When HIV is sexually transmitted from one person to another, the virus must break through a protective layer of cells that are known as the mucous membrane. If the mucous membrane is damaged, for example during sexual intercourse or via other infections in the tissue, HIV can break through and infect the underlying immune cells.

In the new study, which has just been published in the international journal PLOS Pathogens, the researchers used a model of the mucous membrane and the surrounding tissue to understand how HIV establishes an infection. Using the model, the researchers discovered that the connective tissue cells, which are the most common types of cells in the tissue, actually had a very strong effect on the HIV infection of the immune cells.

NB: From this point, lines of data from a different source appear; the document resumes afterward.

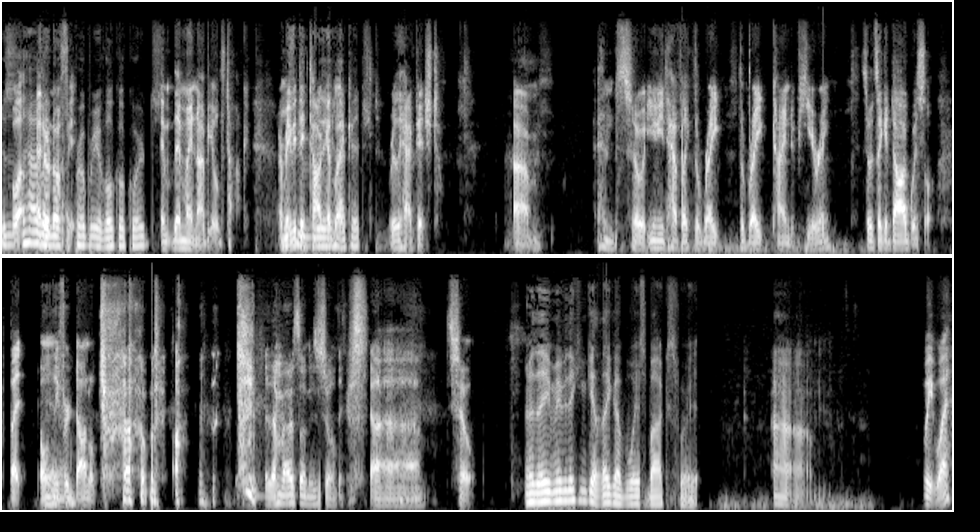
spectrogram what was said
Does Well, it have I don't like, know if it- appropriate vocal cords? It- they might not be able to talk, or maybe they talk really at like high-pitched? really high pitched. um, and so you need to have like the right the right kind of hearing. So it's like a dog whistle, but only for Donald Trump. With a mouse on his shoulder. Uh, so Or they maybe they can get like a voice box for it. um, wait, what?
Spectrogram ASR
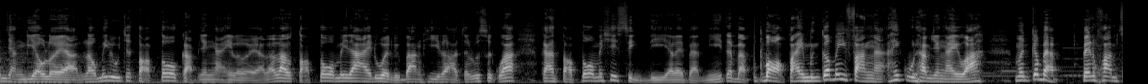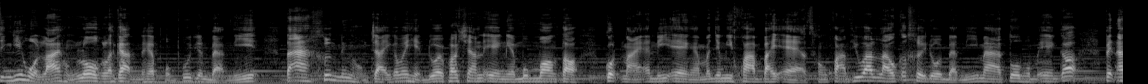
นอย่างเดียวเลยอะเราไม่รู้จะตอบโต้กลับยังไงเลยอะแล้วเราตอบโต้ไม่ได้ด้วย หรือบางทีเราอาจจะรู้สึกว่าการตอบโต้ไม่ใช่สิ่งดีอะไรแบบนี้ แต่แบบบอกไปมึงก็ไม่ฟังอะให้กูทำยังไงวะมันก็แบบเป็นความจริงที่โหดร้ายของโลกแล้วกันนะครับผมพูดกันแบบนี้ แต่อะครึ่งหนึ่งของใจก็ไม่เห็นด้วยเพราะฉะนั้นเองเนี่ยมุมมองต่อกฎหมายอันนี้เองอะมันยังมีความไบแอสของความที่ว่าเราก็เคยโดนแบบนี้มาตัวผมเองก็เป็นอ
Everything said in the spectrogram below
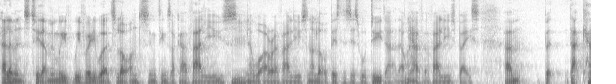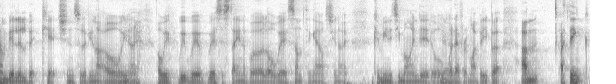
elements to that. I mean, we've we've really worked a lot on some things like our values. Mm. You know, what are our values? And a lot of businesses will do that. They'll Yeah. have a values base. Um, but that can be a little bit kitsch and sort of you're like, oh, you know, Yeah. oh, we, we we're we're sustainable or we're something else, you know, community minded or Yeah. whatever it might be. But um, I think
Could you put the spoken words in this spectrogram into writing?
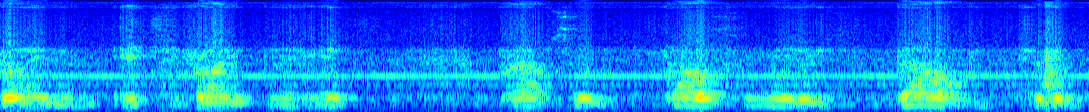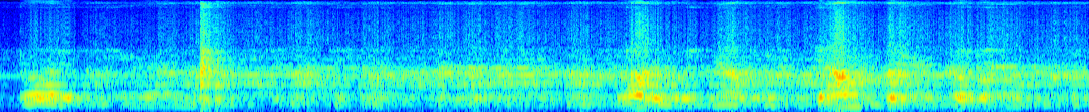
it's frightening, it's frightening, it's perhaps a thousand meters down to the bottom here, probably nothing down there, but uh,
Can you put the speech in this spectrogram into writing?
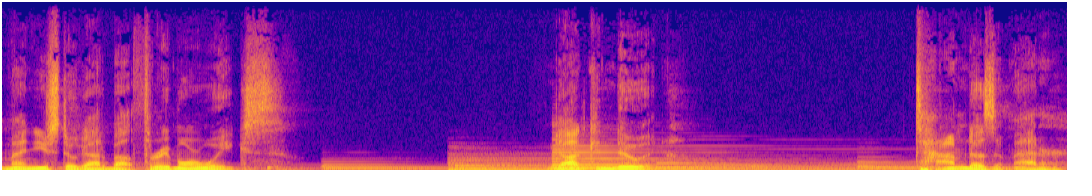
Man, you still got about three more weeks. God can do it. Time doesn't matter.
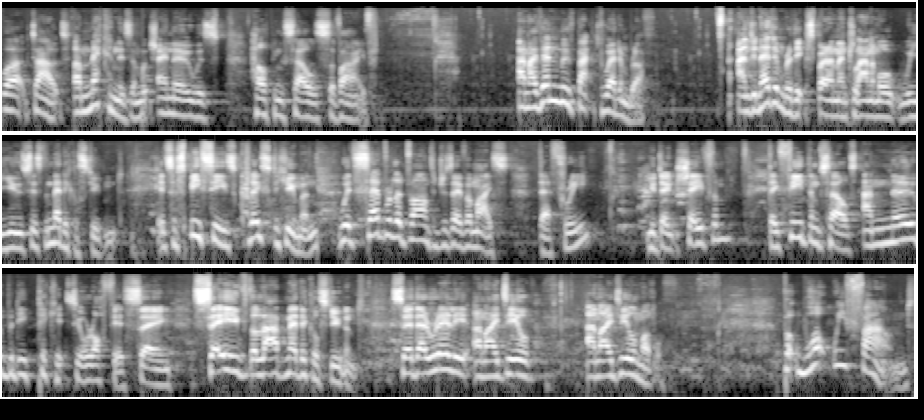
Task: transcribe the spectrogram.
worked out a mechanism which NO was helping cells survive. And I then moved back to Edinburgh. And in Edinburgh, the experimental animal we use is the medical student. It's a species close to human with several advantages over mice. They're free, you don't shave them, they feed themselves, and nobody pickets your office saying, save the lab medical student. So they're really an ideal, an ideal model. But what we found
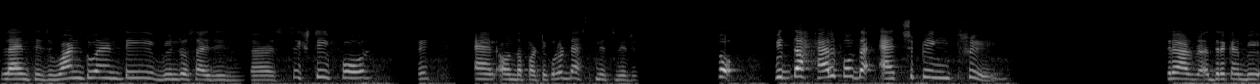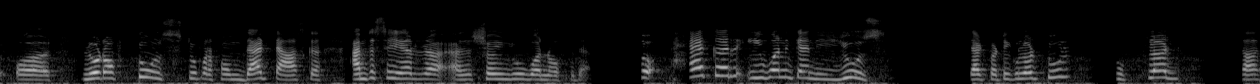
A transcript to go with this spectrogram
length is 120 window size is uh, 64 okay? And on the particular destination so with the help of the hping 3 there are there can be a lot of tools to perform that task. I'm just here uh, uh, showing you one of them. So hacker even can use that particular tool to flood the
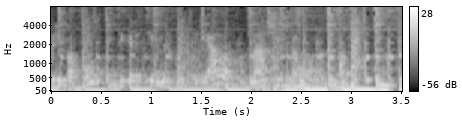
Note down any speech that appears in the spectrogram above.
при покупке декоративных материалов в наших салонах.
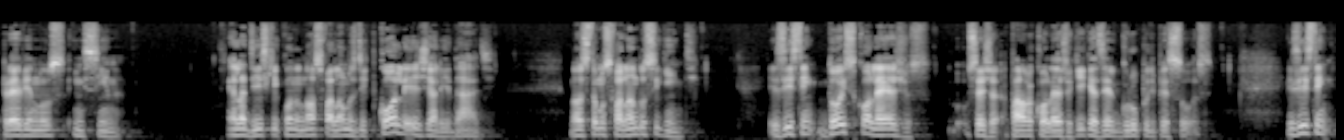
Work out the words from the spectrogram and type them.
prévia nos ensina? ela diz que quando nós falamos de colegialidade, nós estamos falando o seguinte: existem dois colégios, ou seja, a palavra colégio aqui quer dizer grupo de pessoas. Existem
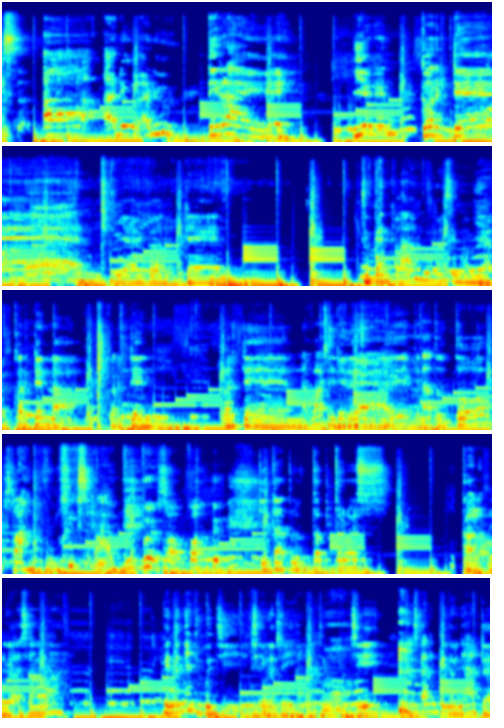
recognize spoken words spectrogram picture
S- ah, aduh, aduh, tirai, eh iya kan, Gorden. iya gorden. Bukan kelambu masih mau ya gorden lah, gorden, gorden apa jendela kita tutup, selambu selambu apa kita tutup terus. Kalau nggak salah. Pintunya dikunci Dikunci. Dikunci. dikunci. Terus kan pintunya ada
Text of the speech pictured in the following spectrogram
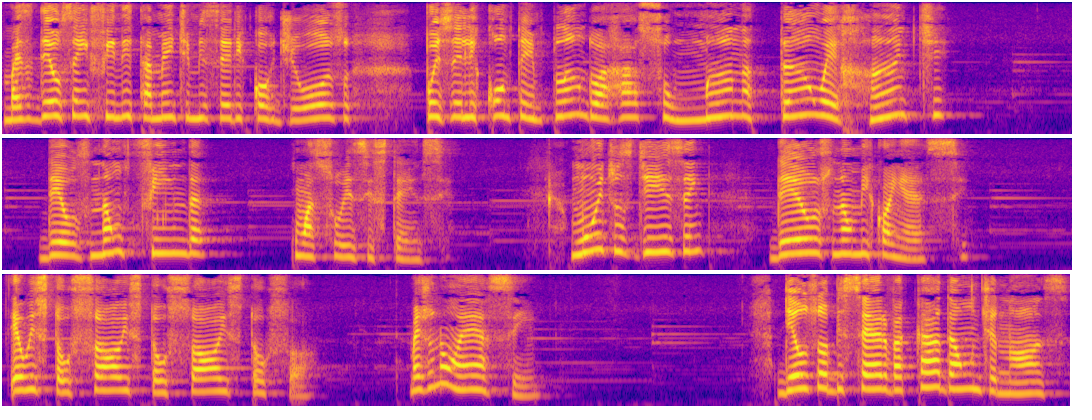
Mas Deus é infinitamente misericordioso, pois Ele, contemplando a raça humana tão errante, Deus não finda com a sua existência. Muitos dizem: Deus não me conhece. Eu estou só, estou só, estou só. Mas não é assim. Deus observa cada um de nós.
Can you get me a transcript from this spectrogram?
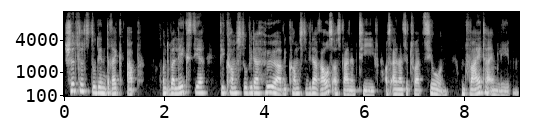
schüttelst du den Dreck ab und überlegst dir, wie kommst du wieder höher, wie kommst du wieder raus aus deinem Tief, aus einer Situation und weiter im Leben.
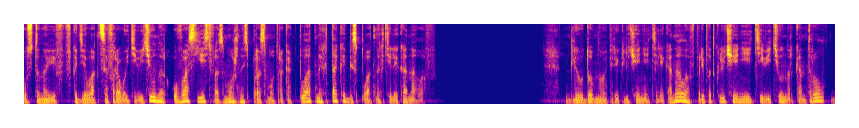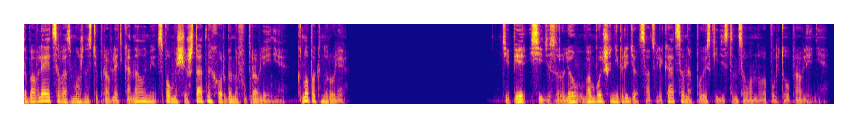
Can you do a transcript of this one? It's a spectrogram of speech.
Установив в Cadillac цифровой TV-тюнер, у вас есть возможность просмотра как платных, так и бесплатных телеканалов. Для удобного переключения телеканалов при подключении TV Tuner Control добавляется возможность управлять каналами с помощью штатных органов управления, кнопок на руле. Теперь, сидя за рулем, вам больше не придется отвлекаться на поиски дистанционного пульта управления.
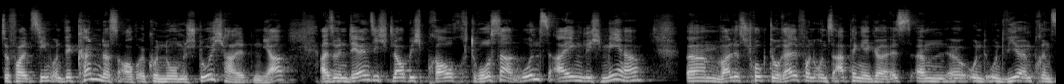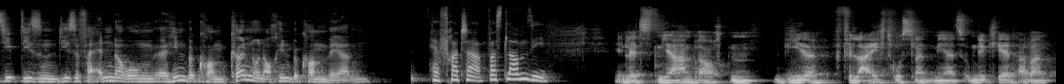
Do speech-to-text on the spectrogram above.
zu vollziehen. Und wir können das auch ökonomisch durchhalten, ja. Also in der Hinsicht, glaube ich, braucht Russland uns eigentlich mehr, ähm, weil es strukturell strukturell von uns abhängiger ist ähm, äh, und, und wir im Prinzip diesen, diese Veränderung äh, hinbekommen können und auch hinbekommen werden. Herr Fratter, was glauben Sie? In den letzten Jahren brauchten wir vielleicht Russland mehr als umgekehrt, aber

"We investigated connective tissue cells from the vagina, uterus, intestine, foreskin and urethra. In all cases, we observed that the connective tissue cells increased the effectiveness of the HIV infection, with up to 100 times greater infection in relation to our models that did not include connective tissue cells," says one of the Danish contributors to the project, Associate Professor Martin Roelsgaard Jakobsen from the Department of Biomedicine, Aarhus University.

HIV glues itself onto the cells
The researchers continued working to understand the basic mechanisms of the connective tissue cells and how they could explain why HIV suddenly had an increased ability to infect immune cells.

"We learned that HIV glues itself to the surface of the connective tissue cells without infecting them. Then the connective tissue cells subsequently very effectively transfer HIV on to the immune cells. The scientific name for the process is trans-infection, but it is not previously been proved that any cells are able to do this as well as the connective tissue cells do," says Martin Roelsgaard Jakobsen.

According to the researcher, more knowledge on a molecular level may help to find a new way of fighting HIV infection, and for this reason the collaboration with the researchers from J. Gladstone Institute in San Francisco will also continue.

"If we can find the molecule or molecules which the connective tissue cells use to glue the HIV onto themselves, then it will be possible for us to develop new drugs that can stop this from happening. This can hopefully mean that HIV will not be able to spread in the tissue," explains Martin Roelsgaard Jakobsen.

The research results – more information

Type of study: Basic research

Partners: Gladstone Institute, University of California, Ulm Medical Centre, University of Alabama and San Francisco General Hospital.

External funding: National Institutes of Health, Center for AIDS Research, Institute for Urology at the University of California, Danish Council for Independent Research, the Lundbeck Foundation and Bill & Melinda Gates Foundation

Read the scientific article Mucosal stromal fibroblasts markedly enhance HIV infection of CD4+ T cells


Associate Professor, PhD Martin Roelsgaard Jakobsen
Aarhus University, Department of Biomedicine
Tel.: (+45) 8716 7846 / (+45) 2615 3369